- American Heart Association, “Know Your Fats,” Apr 29, 2015, http://www.heart.org/HEARTORG/Conditions/Cholesterol/PreventionTreatmentofHighCholesterol/Know-Your-Fats_UCM_305628_Article.jsp
- Center for Science in the Public Interest, “Cruel Oil, How Palm Oil Harms Health, Rainforest, and Wildlife,” 2005, http://www.cspinet.org/palm/PalmOilReport.pdf
- Gayet-Boyer, C; et al, “Is there a linear relationship between the dose of ruminant trans-fatty acids and cardiovascular risk markers in healthy subjects: results from a systematic review and meta-regression of randomised clinical trials,” Br J Nutr Dec 28;112(12):1914-22. (2014) http://www.ncbi.nlm.nih.gov/pubmed/25345440
- Hall, WL, et al, “An interesterified palm olein test meal decreases early-phase postprandial lipidemia compared to palm olein: a randomized controlled trial,” Lipids Sep;49(9):895-904 (2014) http://www.ncbi.nlm.nih.gov/pubmed/25103522
- Hayes, KC; Pronczuk, A, “Replacing trans fat: the argument for palm oil with a cautionary note on interesterification,” J Am Coll Nutr Jun;29(3 Suppl) (2010): 253S-284S. http://www.ncbi.nlm.nih.gov/pubmed/20823487
- Kalyana Sundram et al, “Stearic acid rich interesterified fat and trans rich fat raise HDL/LDLand plasma glucose relative to palm olein in humans,” Nutrition and Metabolism 4:3, (2007), http://www.nutritionandmetabolism.com/content/4/1/3/abstract
- Minger, Denise, Death by Food Pyramid (Primal Blueprint Publishing, 2013) pg. 153-159
- Rainforest Action Network, “Conflict Palm Oil,” Sep 12, 2013, http://www.ran.org/palm_oil
- Robinson, DM, et al, “Influence of interesterification of a stearic-acid rich spreadable fat on acute metabolic risk factors,” Lipids Jan;44(1):17-2 (2009) http://www.ncbi.nlm.nih.gov/pubmed/18982377
- U.S. Food and Drug Administration, “FDA Cuts Trans Fats in Processed Foods,” Jun 15, 2015, http://www.fda.gov/ForConsumers/ConsumerUpdates/ucm372915.htm
- U.S. Food and Drug Administration, “FDA Takes Step to Further Cut Trans Fats in Processed Foods,” Nov 7, 2015, http://www.fda.gov/NewsEvents/Newsroom/PressAnnouncements/ucm373939.htm
- Wall Street Journal, “Palm Oil Migrant Workers Tell of Abuses on Malaysian Plantations,” Jul 26, 2015, http://www.wsj.com/articles/palm-oil-migrant-workers-tell-of-abuses-on-malaysian-plantations-1437933321
- Wood, Shelley, “New fat may pose similar risk to trans,” Medscape Cardiology.

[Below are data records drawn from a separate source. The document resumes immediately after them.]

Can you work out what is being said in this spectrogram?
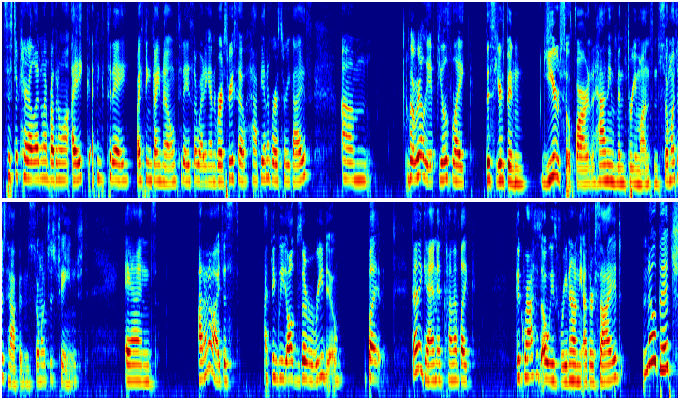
sister Carolyn and my brother in law Ike. I think today, I think I know, today is their wedding anniversary. So happy anniversary, guys. Um, but really, it feels like this year's been years so far and it hasn't even been three months, and so much has happened, so much has changed. And I don't know, I just, I think we all deserve a redo. But then again, it's kind of like the grass is always greener on the other side. No, bitch.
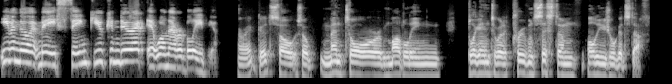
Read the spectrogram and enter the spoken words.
even though it may think you can do it, it will never believe you. All right, good. So, so mentor, modeling, plug into a proven system, all the usual good stuff.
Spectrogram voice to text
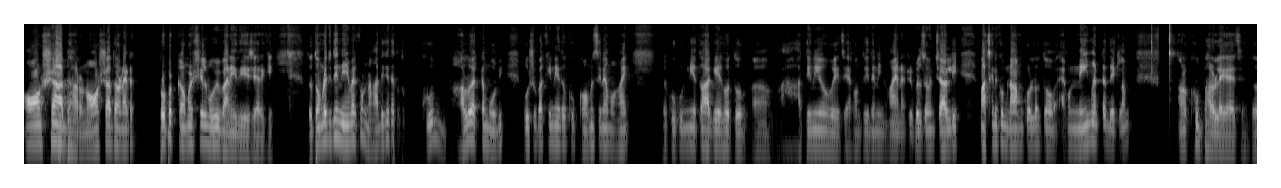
অসাধারণ অসাধারণ। একটা প্রপার কমার্শিয়াল মুভি বানিয়ে দিয়েছে আর কি তো তোমরা যদি নেইমার কেউ না দেখে থাকো, তো খুব ভালো একটা মুভি পশু পাখি নিয়ে তো খুব কম সিনেমা হয়। কুকুর নিয়ে তো আগে হতো হাতি নিয়েও হয়েছে। এখন তো ইদানিং হয় না। ট্রিপল সেভেন চার্লি মাঝখানে খুব নাম করল। তো এখন নেইমারটা দেখলাম, আমার খুব ভালো লেগে আছে। তো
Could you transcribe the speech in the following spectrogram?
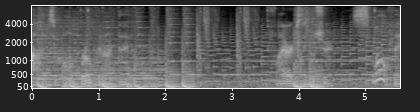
Oh, these are all broken, aren't they? Fire extinguisher. Small fan.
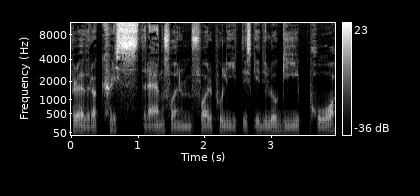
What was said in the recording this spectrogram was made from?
prøver å klistre en form for politisk ideologi på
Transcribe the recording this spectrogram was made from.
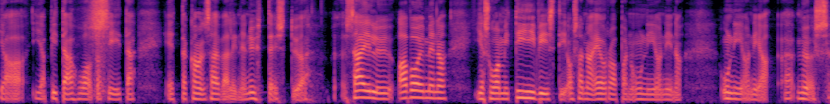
ja, ja pitää huolta siitä, että kansainvälinen yhteistyö säilyy avoimena ja Suomi tiiviisti osana Euroopan unionina unionia myös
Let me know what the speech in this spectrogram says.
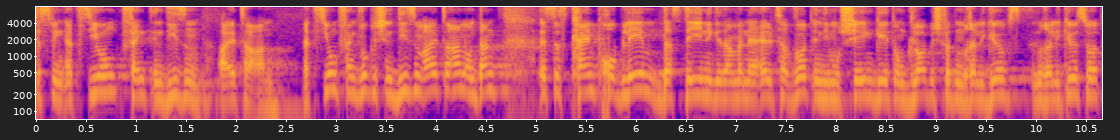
Deswegen Erziehung fängt in diesem Alter an. Erziehung fängt wirklich in diesem Alter an und dann ist es kein Problem, dass derjenige dann, wenn er älter wird, in die Moscheen geht und gläubig wird und religiös, religiös wird.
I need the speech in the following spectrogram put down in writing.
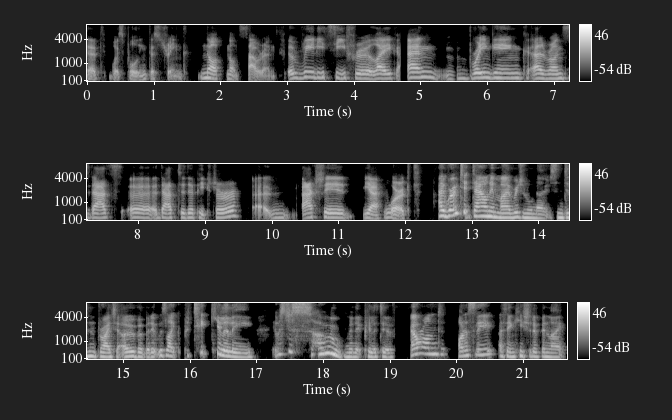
that was pulling the string, not not Sauron. Really see through, like, and bringing Elrond's that uh, that to the picture Uh, actually, yeah, worked. I wrote it down in my original notes and didn't write it over, but it was like particularly, it was just so manipulative. Elrond, honestly, I think he should have been like,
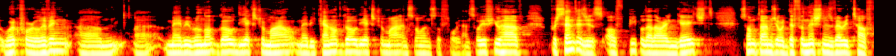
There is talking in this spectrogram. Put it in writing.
work for a living, um, uh, maybe will not go the extra mile, maybe cannot go the extra mile, and so on and so forth. And so, if you have percentages of people that are engaged, sometimes your definition is very tough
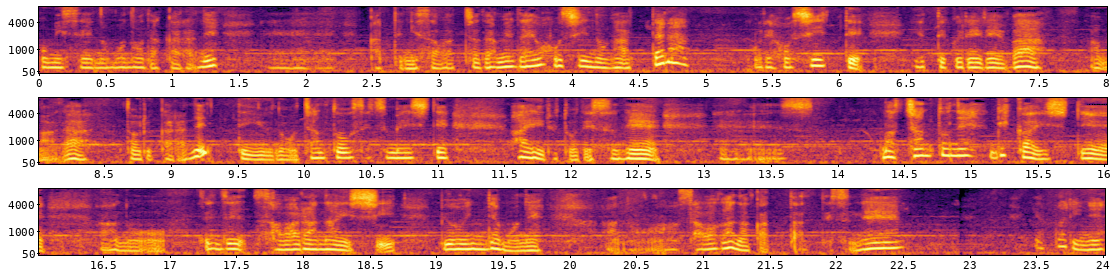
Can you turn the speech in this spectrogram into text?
お店のものだからね、えー、勝手に触っちゃダメだよ欲しいのがあったらこれ欲しいって言ってくれればママが取るからねっていうのをちゃんと説明して入るとですね、えー、まあ、ちゃんとね理解してあの全然触らないし病院でもねあの騒がなかったんですね。やっぱりね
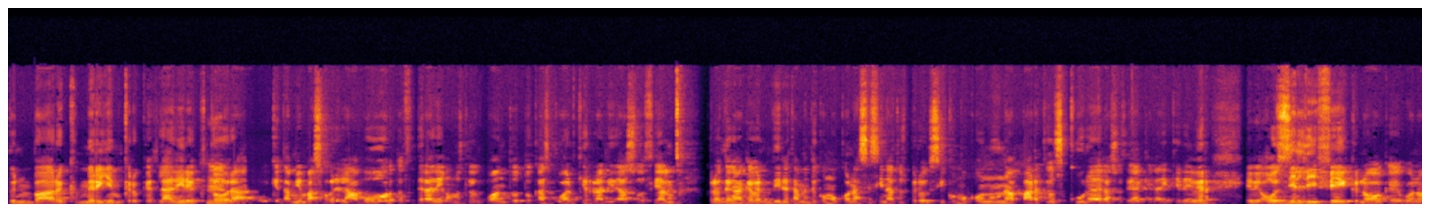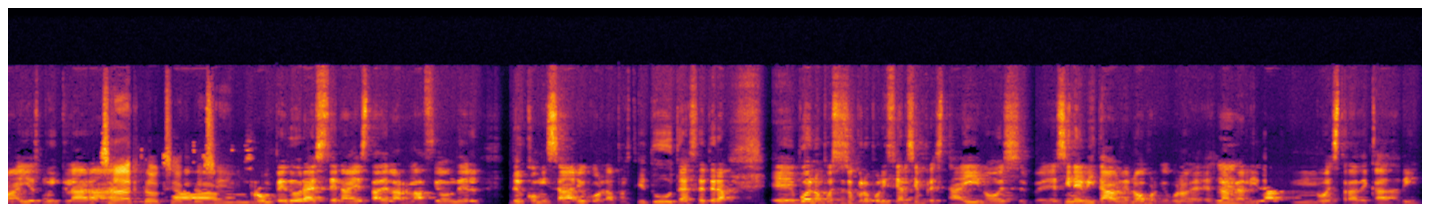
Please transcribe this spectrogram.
Ben Bark, Miriam creo que es la directora, mm. que también va sobre el aborto, etcétera. Digamos que en cuanto tocas cualquier realidad social que no tenga que ver directamente como con asesinatos, pero sí como con una parte oscura de la sociedad que nadie quiere ver, eh, o Zillific, ¿no? Que bueno, ahí es muy clara. Exacto, exacto, sí. Rompedora escena esta de la relación del, del comisario con la prostituta, etcétera. Eh, bueno, pues eso que lo policial siempre está ahí, ¿no? Es, es inevitable, ¿no? Porque bueno, es la mm. realidad nuestra de cada día.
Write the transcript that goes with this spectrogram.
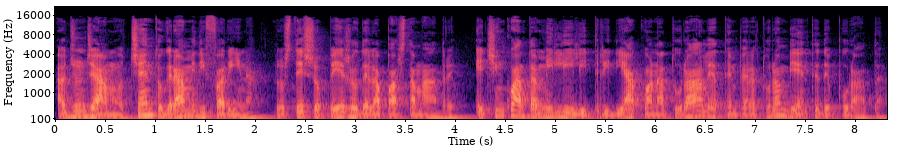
Aggiungiamo 100 g di farina, lo stesso peso della pasta madre, e 50 ml di acqua naturale a temperatura ambiente depurata.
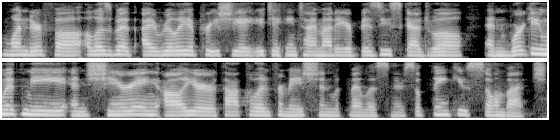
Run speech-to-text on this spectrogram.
Wonderful. Elizabeth, I really appreciate you taking time out of your busy schedule and working with me and sharing all your thoughtful information with my listeners. So thank you so much.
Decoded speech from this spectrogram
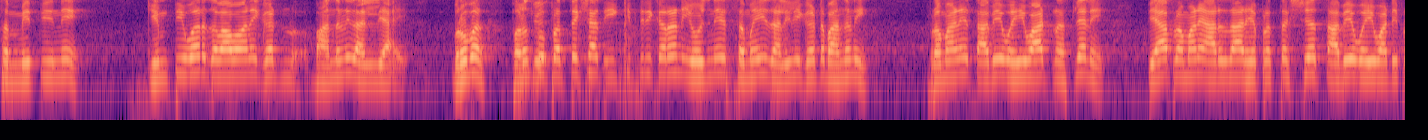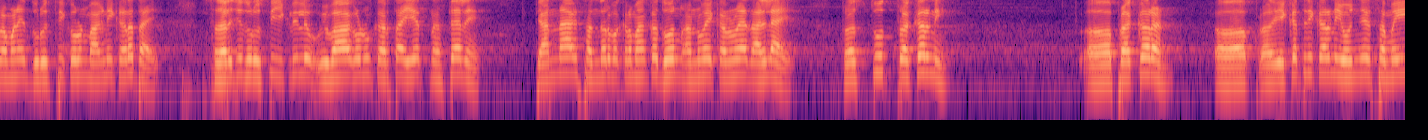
समितीने किमतीवर जबाबाने गट बांधणी झालेली आहे. बरोबर? परंतु चुकी- प्रत्यक्षात एकत्रीकरण योजनेत समयी झालेली गट बांधणी प्रमाणे ताबे वहिवाट नसल्याने त्याप्रमाणे अर्जदार हे प्रत्यक्ष ताबे वहिवाटीप्रमाणे दुरुस्ती करून मागणी करत आहे. सदरची दुरुस्ती इकडील विभागाकडून करता येत नसल्याने त्यांना संदर्भ क्रमांक दोन अन्वय करण्यात आलेला आहे. प्रस्तुत प्रकरणी प्रकरण प्र- एकत्रीकरण योजनेसमयी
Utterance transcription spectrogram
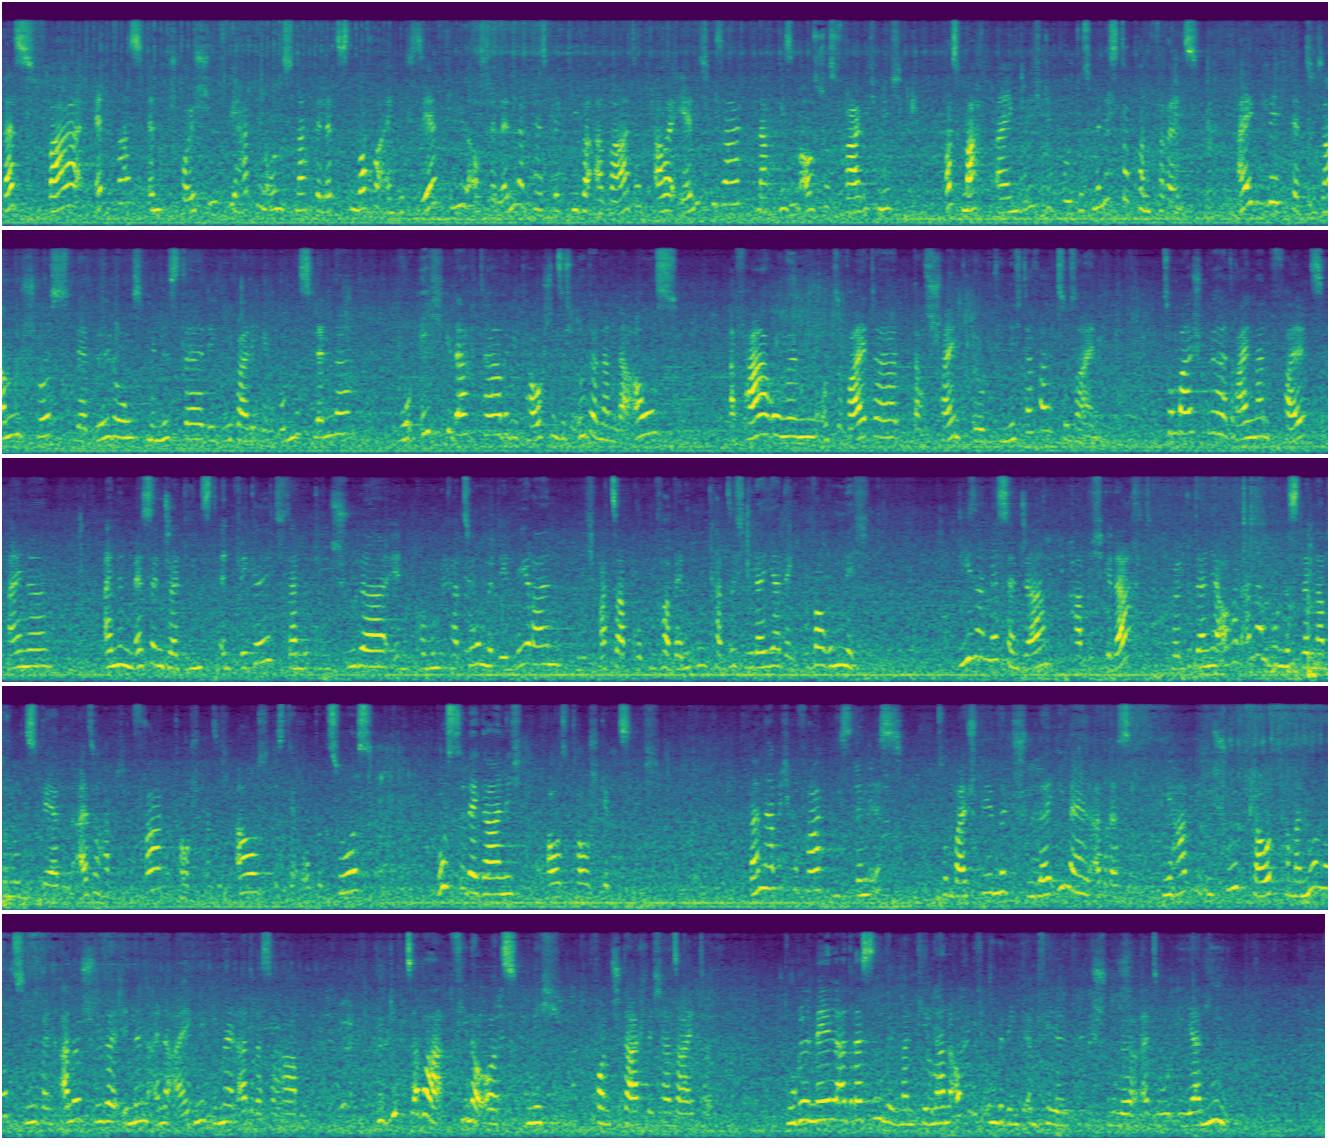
Das war etwas enttäuschend. Wir hatten uns nach der letzten Woche eigentlich sehr viel aus der Länderperspektive erwartet, aber ehrlich gesagt, nach diesem Ausschuss frage ich mich, was macht eigentlich die Kultusministerkonferenz? Eigentlich der Zusammenschluss der Bildungsminister der jeweiligen Bundesländer, wo ich gedacht habe, die tauschen sich untereinander aus, Erfahrungen und so weiter. Das scheint irgendwie nicht der Fall zu sein. Zum Beispiel hat Rheinland-Pfalz eine, einen Messenger-Dienst entwickelt, damit die Schüler in Kommunikation mit den Lehrern nicht WhatsApp-Gruppen verwenden, kann sich jeder ja denken, warum nicht. Dieser Messenger, habe ich gedacht, könnte dann ja auch in anderen Bundesländern benutzt werden. Also habe ich gefragt, tauscht man sich aus, ist der Open Source? Wusste der gar nicht, Austausch gibt es nicht. Dann habe ich gefragt, wie es denn ist, zum Beispiel mit Schüler-E-Mail-Adressen. Die HPI Schulcloud kann man nur nutzen, wenn alle SchülerInnen eine eigene E-Mail-Adresse haben. Die gibt es aber vielerorts nicht von staatlicher Seite. Google-Mail-Adressen will man Kindern auch nicht unbedingt empfehlen für die Schule, also eher nie.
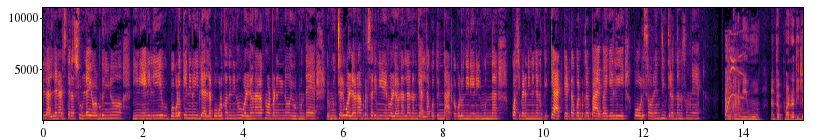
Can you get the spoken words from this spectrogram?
ಇಲ್ಲಿ ಅಲ್ಲೇ ನಡೆಸ್ತಾರೆ, ಸುಳ್ಳ ಹೇಳ್ಬಿಡು ನೀನು. ನೀನು ಏನಿಲ್ಲಿ ಬೊಗಳಕ್ಕೆ ನೀನು, ಇಲ್ಲಿ ಎಲ್ಲ ಬೊಗಳ್ಕೊಂಡು ನೀನು ಒಳ್ಳೆಯವನಾಗಕ್ಕೆ ನೋಡ್ಬೇಡ ನೀನು, ಇವ್ರ ಮುಂದೆ. ಇವ್ರ ಮುಂಚೆ ಒಳ್ಳೆಯವನಾಗ್ಬಿಟ್ರೆ ಸರಿ, ನೀನು ಒಳ್ಳೆಯವನಲ್ಲ ನನಗೆ ಎಲ್ಲ ಗೊತ್ತು, ನೀನು ನಾಟಕಗಳು ನೀನೇನಿಲ್ಲ ಮುನ್ನ ಕೊಸಿಬೇಡ ನೀನು, ನನಗೆ ಕ್ಯಾಟ್ ಕೆಟ್ಟಾಗ ಬಂದ್ಬಿಡ್ತಾರೆ ಬಾಯ್ ಇಲ್ಲಿ ಪೊಲೀಸ್ ಅವ್ರೇನು ನಿಂತಿರೋದು ನಾನು ಸುಮ್ಮನೆ ಕಣ ನೀವು? ನಾನು ತಪ್ಪು ಮಾಡಿರೋದು ನಿಜ.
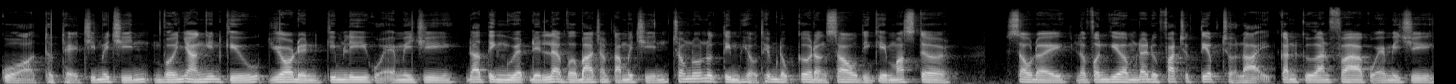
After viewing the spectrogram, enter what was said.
của thực thể 99 với nhà nghiên cứu Jordan Kim Lee của MEG đã tình nguyện đến level 389 trong nỗ lực tìm hiểu thêm động cơ đằng sau The Game Master. Sau đây là phần ghi âm đã được phát trực tiếp trở lại căn cứ alpha của MEG.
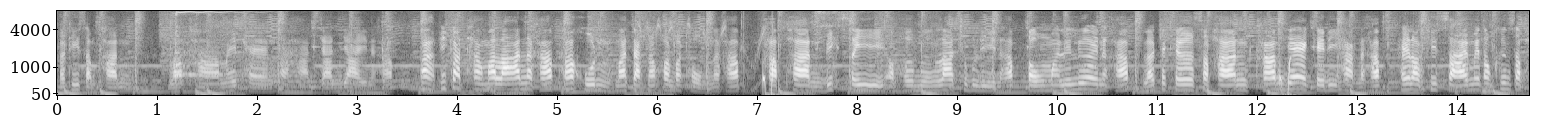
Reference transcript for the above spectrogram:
และที่สำคัญ ราคาไม่แพงอาหารจานใหญ่นะครับอะพิกัดทางมาร้านนะครับ ถ้าคุณมาจากนครปฐมนะครับขับผ่านบิ๊กซีอำเภอเมืองราชบุรีนะครับตรงมาเรื่อยๆนะครับแล้วจะเจอสะพานข้ามแยกเจดีหักนะครับให้เราชิดซ้ายไม่ต้องขึ้นสะพ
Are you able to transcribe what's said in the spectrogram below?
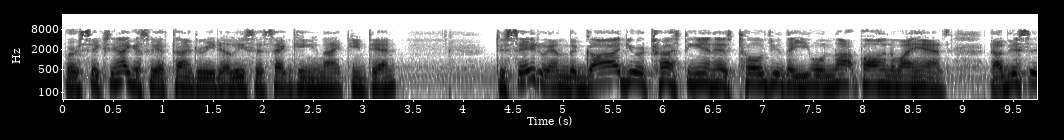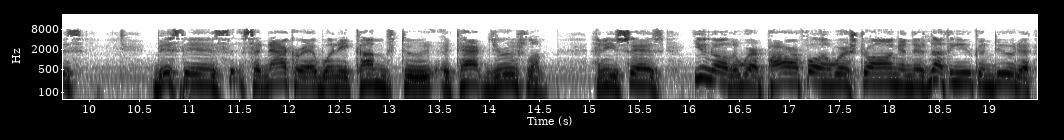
verse 16. I guess we have time to read at least the 2 Kings 19.10. To say to him, the God you are trusting in has told you that you will not fall into my hands. Now this is, this is Sennacherib when he comes to attack Jerusalem. And he says, you know that we're powerful and we're strong and there's nothing you can do to,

Jan 19, 2007, http://www.medscape.com/viewarticle/789003?t=1
- World Wildlife Fund, “Sumatran Orangatan Photos,” https://www.worldwildlife.org/media?species_id=sumatran-orangutan
- Cuesta, C, “Lipoprotein profiles and serum peroxide levels of aged women consuming palmolein or oleic-rich sunflower oil diets,” Eur J Clin Nutr Sep;52(9):675-83 (1998) http://www.ncbi.nlm.nih.gov/pubmed/9756125